White Nantucket style cabinets create the feel of a seaside oasis for the next renter.

 


hardwood floors after finishing

Beautiful hardwood floors.

 


garage doors with beadboard detail

The beadboard detail is repeated on the cedar garage doors.

 


garage before paving

The garage coordinates well with the cottage.

 


completed cottage, before painting

Cottage exterior is complete, ready for paint.

 

 


back of the cottage, with covered porch

 

The side view with its covered porch.

 


Roof lines on the addition were modified to allow neighbors to keep their view.

Notice how the roofline allows the neighbors to keep their view.

 


Lattice panels wrap the house on all sides

 

This is the side of the house next to the neighbors.
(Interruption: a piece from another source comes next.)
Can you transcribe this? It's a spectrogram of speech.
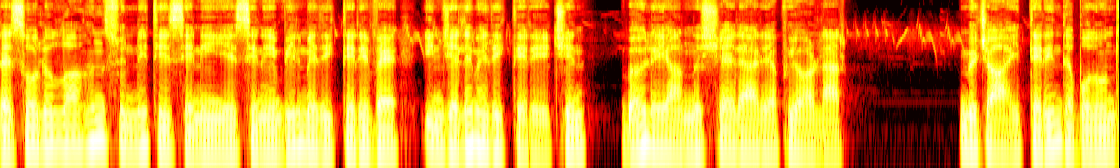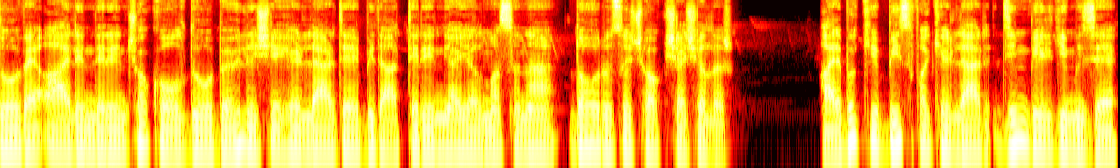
Resulullah'ın sünnet-i seniyyesini bilmedikleri ve incelemedikleri için böyle yanlış şeyler yapıyorlar. Mücahitlerin de bulunduğu ve alimlerin çok olduğu böyle şehirlerde bidatlerin yayılmasına doğrusu çok şaşılır. Halbuki biz fakirler din bilgimize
Lattice panels wrap the space below the house on all sides.

 


propane tanks with hurricane anchors

Since the cottage uses propane gas for the stove, tankless hot water heater, and heating system, we used special anchors to strap and hold the tanks securely to their cement pad to preclude them floating away in the next flood.


compressor on a shelf

The compressor is safely above the flood plain.

 



Clark Construction whole house remodel and cottage raising in Rowayton CT: view down the driveway.Here's the view as you come down the driveway.

 

 

 

 

close up of the Rowayton cottage

 

 



back of house

covered porch

 

Clark Construction kitchen remodel and cottage raising : back porch

The porch is a great place to sit on a summer's night.

 


side view of the Rowayton cottage

Here's the side of the house. A great place to park your bike for quick trips to the store and the beach.

 


compressor raised up and hidden behind the bushes

The raised up compressor is discretely hidden by the bushes.

 


garage

The garage, now painted, with the driveway in place, coordinates nicely with the cottage.

 


outdoor shower

Behind the garage is the outdoor shower, for the pool of the main house.

 


outdoor shower

 

 


kitchen

The kitchen is spacious, with enough counter space to cook a great meal. The white Nantucket style cabinets give it a classic timeless, and light feel.

 


living room

Here's the livingroom, which has lots of natural light.

 


LR to den

Adjacent to the living room is a den - a great place to work at home. Lots of light and space, and fresh air.

 


den

 

 


bed #1back of house

There are two beautiful bedrooms.

 


bath1bath2

And the bathroom has simple fixtures and peaceful serene colors.

 


Clark Construction's Rowayton cottage and garage

All in all, an incredible change from the original cottage structure. Safe and sound above the flood plain, the new stylish new cottage looks great from the main home, and is a delightful place that the new tenant never wants to leave!